What do I mean by “therapeutic journaling?” Basically, therapeutic journaling is the process of writing down our thoughts, emotions and experiences. Journaling, while being creative and fun, is also therapeutic as it allows people to be reflective, introspective, and intentional about their writing. When upsetting, negative, or traumatic events occur, we often aren’t able to fully process what happened. The simple act of writing about challenging and upsetting events can help make them more manageable. Seeing them on paper allows us to move forward by expressing and letting go of those feelings involved.
Benefits of therapeutic journaling include:
- Helps to improve psychological wellbeing by reducing intrusive thoughts, decreasing the avoidance of negative thoughts, and improves working memory.
- Strengthens the immune system; helps to regulate emotions, physiological responses, and behaviors.
- It’s a useful tool for keeping a record of ideas and concepts you learned in your therapy session.
- Provides opportunity for self-reflection and to consider experiences from an alternative perspective.
- You can repeat yourself as much as you’d like without boring your audience.
- Your journal is available at any time!
There are generally two main misconceptions when it comes to therapeutic journaling. First, the idea that you have to write every day is simply not true. That said, the more you write the better the benefit you receive in the long haul. A second misconception is the thought that you have to be good at writing—also not true! No one is going to judge you on your writing ability because this is your journal. Therapeutic journaling is essentially the opposite of other writing genres, in that it is the process of writing, not necessarily the product, that is what therapeutic journaling is all about.
The following tips might help you get started:
- Create a routine for your journaling habits – pick a specific time each day to write.

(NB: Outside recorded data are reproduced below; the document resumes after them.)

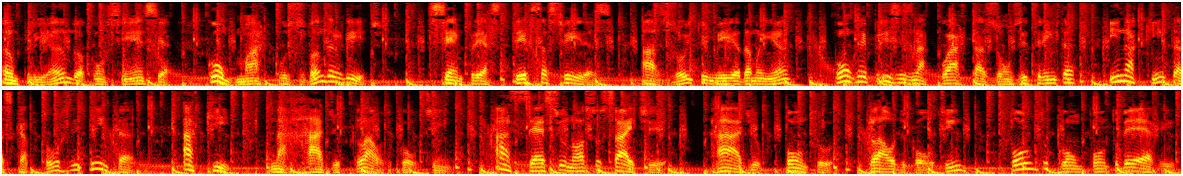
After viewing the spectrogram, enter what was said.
ampliando a consciência com Marcos Vanderlit, sempre às terças-feiras, às oito e meia da manhã com reprises na quarta às 11h30 e na quinta às 14h30, aqui na Rádio Cloud Coaching. Acesse o nosso site radio.cloudcoaching.com.br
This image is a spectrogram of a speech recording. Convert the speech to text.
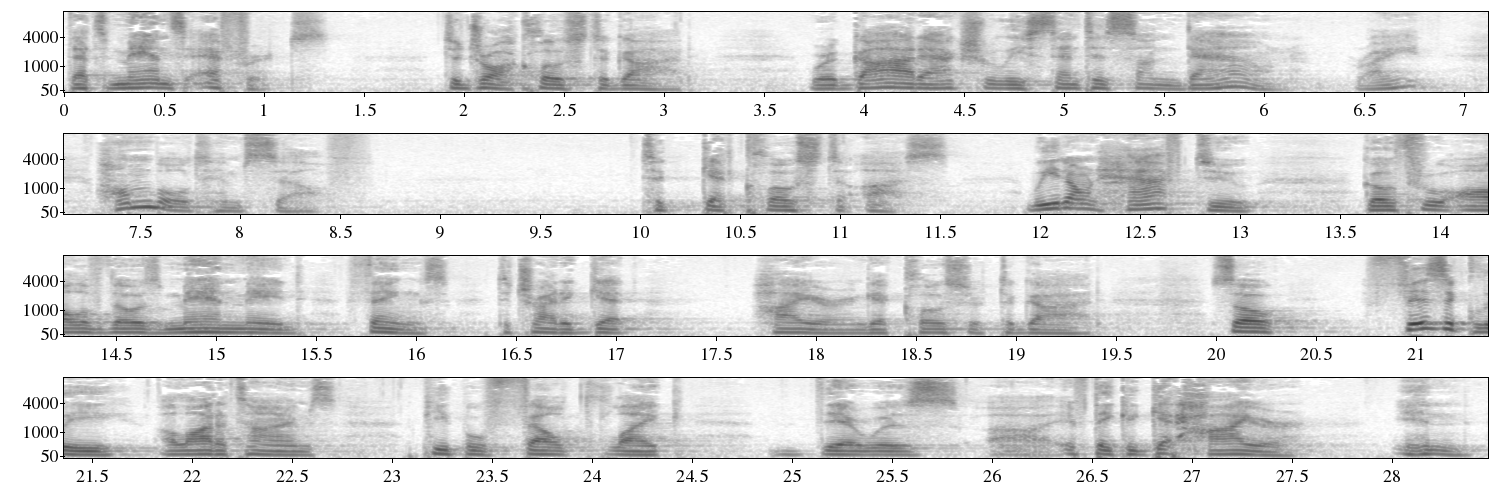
that's man's efforts to draw close to God, where God actually sent his son down, right? Humbled himself to get close to us. We don't have to go through all of those man made things to try to get higher and get closer to God. So, physically, a lot of times, people felt like there was, uh, if they could get higher in,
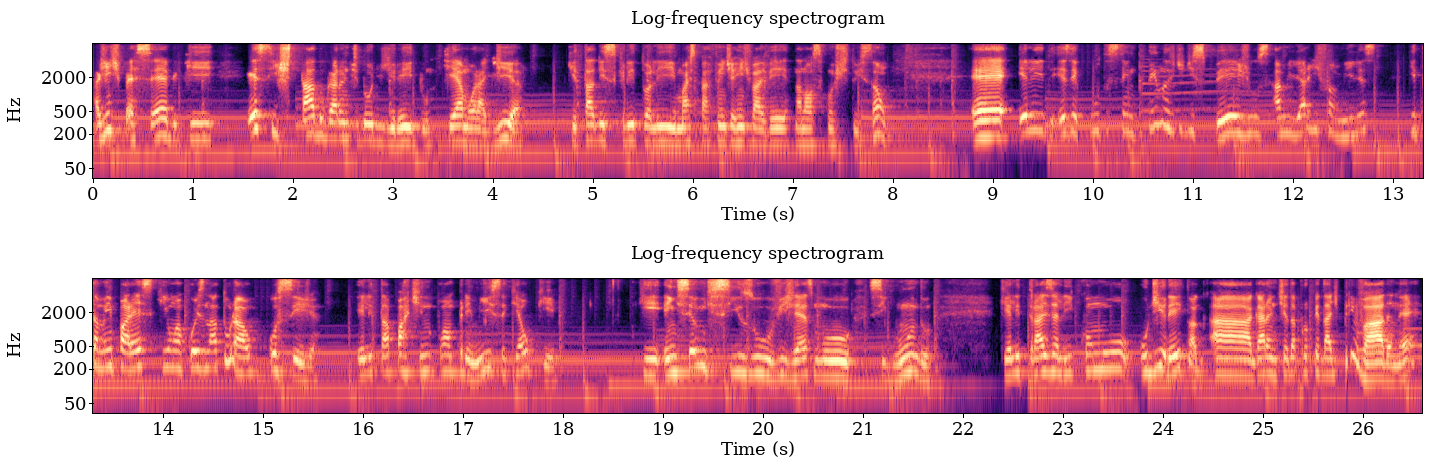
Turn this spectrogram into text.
a gente percebe que esse Estado garantidor de direito, que é a moradia, que está descrito ali mais para frente, a gente vai ver na nossa Constituição, é, ele executa centenas de despejos a milhares de famílias e também parece que é uma coisa natural, ou seja, ele está partindo para uma premissa que é o quê? Que em seu inciso 22 que ele traz ali como o direito à garantia da propriedade privada, né?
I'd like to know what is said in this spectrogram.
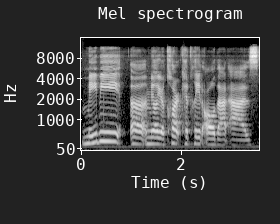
maybe uh, Emilia Clarke had played all that as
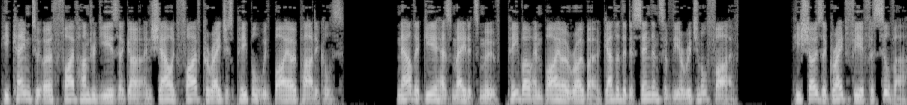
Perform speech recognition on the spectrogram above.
He came to Earth 500 years ago and showered five courageous people with bio-particles. Now that Gear has made its move, Peebo and Bio-Robo gather the descendants of the original five. He shows a great fear for Silver,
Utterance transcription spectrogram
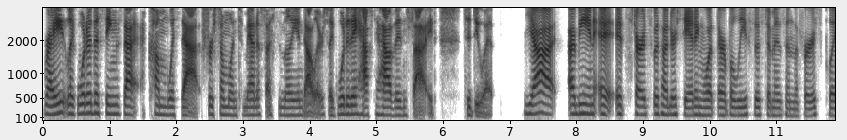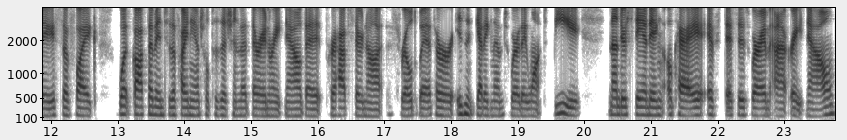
right? Like, what are the things that come with that for someone to manifest a million dollars? Like, what do they have to have inside to do it? Yeah. I mean, it, it starts with understanding what their belief system is in the first place of like, what got them into the financial position that they're in right now that perhaps they're not thrilled with or isn't getting them to where they want to be and understanding okay if this is where i'm at right now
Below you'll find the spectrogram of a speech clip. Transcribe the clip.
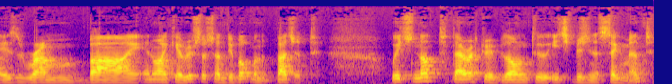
is run by NYK Research and Development budget which not directly belong to each business segment.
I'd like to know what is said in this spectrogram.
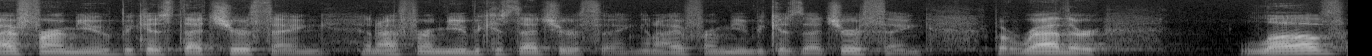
I affirm you because that's your thing, and I affirm you because that's your thing, and I affirm you because that's your thing. But rather, love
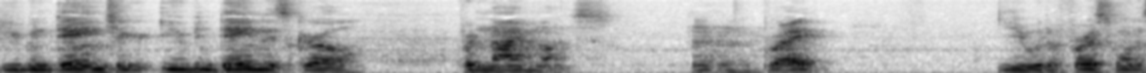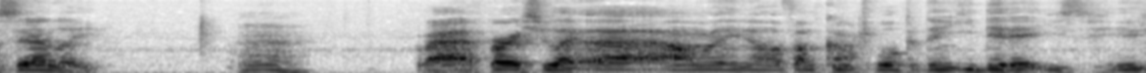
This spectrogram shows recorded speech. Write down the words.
you've been dating you've been dating this girl for nine months, Mm-hmm. right? You were the first one to say I love you. Mm-hmm. Right. At first you're like, uh, I don't really know if I'm comfortable, but then you did it. You,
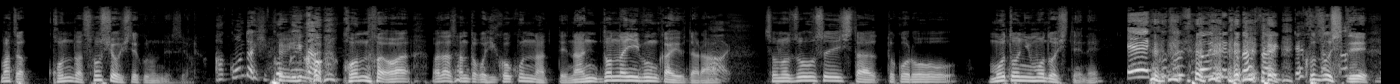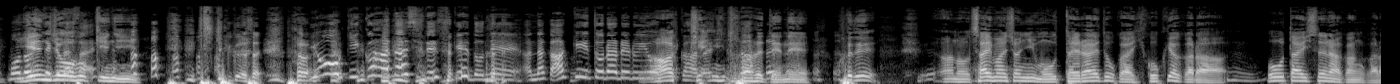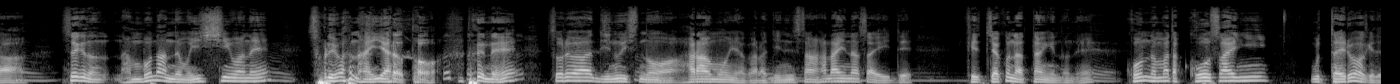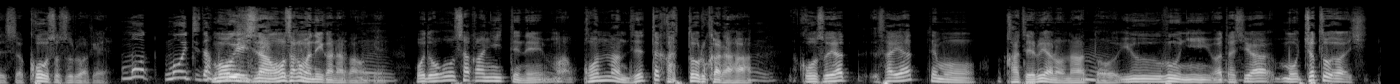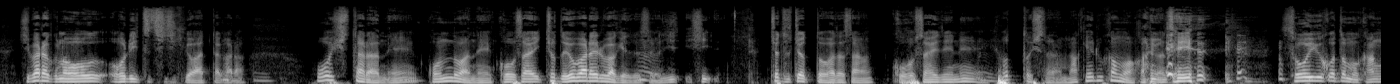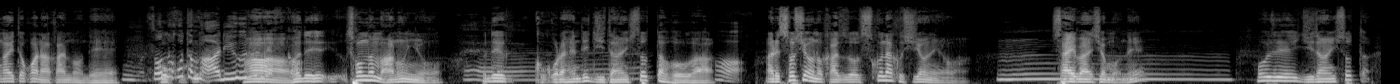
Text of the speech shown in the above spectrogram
また今度は訴訟してくるんですよ。あ、今度は被告になる。今度はわ和田さんとこ被告になって、なんどんな言い分か言うたら、はいその造成したところを元に戻してね、えー、崩しといてくださいって。崩して、現状復帰に してください。よう聞く話ですけどね、あなんか、あっけに取られるようあっ。けに取られてね、これで、あの、裁判所にも訴えられとか被告やから、応対してなあかんから、そやけど、なんぼなんでも一審はね、それはないやろと。ね。それは地主の払うもんやから、地主さん払いなさいで、決着なったんやけどね、ええ。今度また高裁に訴えるわけですよ。控訴するわけ。もう、もう一段もう一段大阪まで行かなあかんわけ。ほんで大阪に行ってね、まあこんなん絶対勝っとるから、控訴や、さやっても勝てるやろうな、というふうに私はもうちょっとししばらくの法法律知識があったから、こうしたらね、今度はね、高裁ちょっと呼ばれるわけですよ。じしちょっとちょっと和田さん、高裁でね、ひょっとしたら負けるかもわかりません。そういうことも考えとかなあかんので、うんそんなこともあり得るんですああかほんで、そんなもんあるんよ。で、ここら辺で時短しとった方が、はあれ訴訟の数を少なくしようねんわ。裁判所もねう。んほいで、時短しとった。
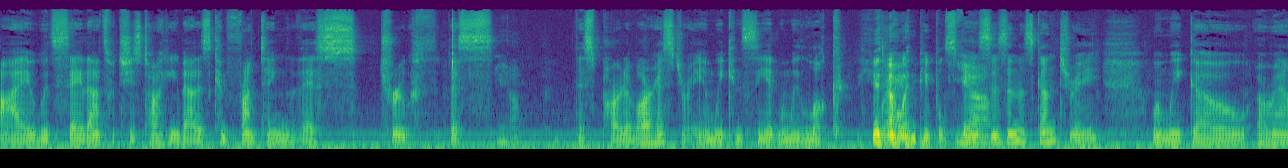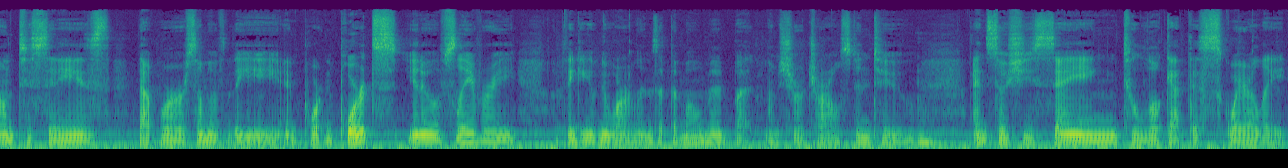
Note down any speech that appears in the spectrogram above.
I would say that's what she's talking about is confronting this truth, this yeah. this part of our history, and we can see it when we look, you know, in people's Yeah. faces in this country, when we go around to cities that were some of the important ports, you know, of slavery. I'm thinking of New Orleans at the moment, but I'm sure Charleston too. And so she's saying to look at this squarely.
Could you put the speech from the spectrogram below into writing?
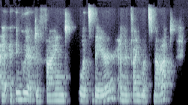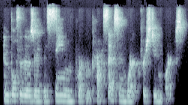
I, I think we have to find what's there and then find what's not. And both of those are the same important process and work for student works.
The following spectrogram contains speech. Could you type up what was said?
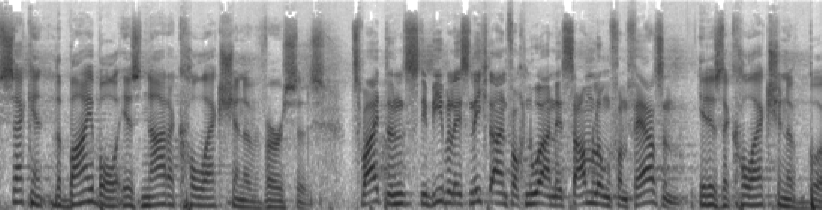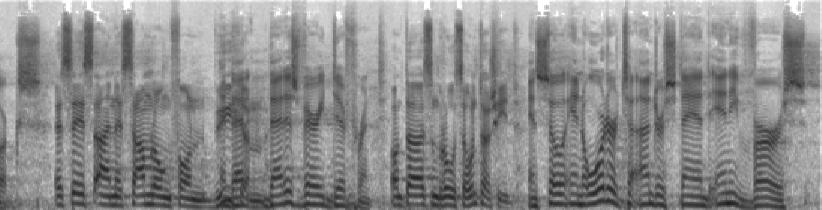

- Find somewhere quiet to write where you won’t be disturbed.
- Try journal prompts, such as “List 10 things that make you smile, no matter what” or “Write a letter to someone who has had a positive impact on your life.”
Written by Kelly Clarke LMFT
Sources: DeSalvo, Louise. Writing as a Way of Healing: How Telling Our Stories Transforms Our Lives. Beacon Press, 2000.
Thompson, Kate. Therapeutic Journal Writing: an Introduction for Professionals. Jessica Kingsley Publishers, 2011.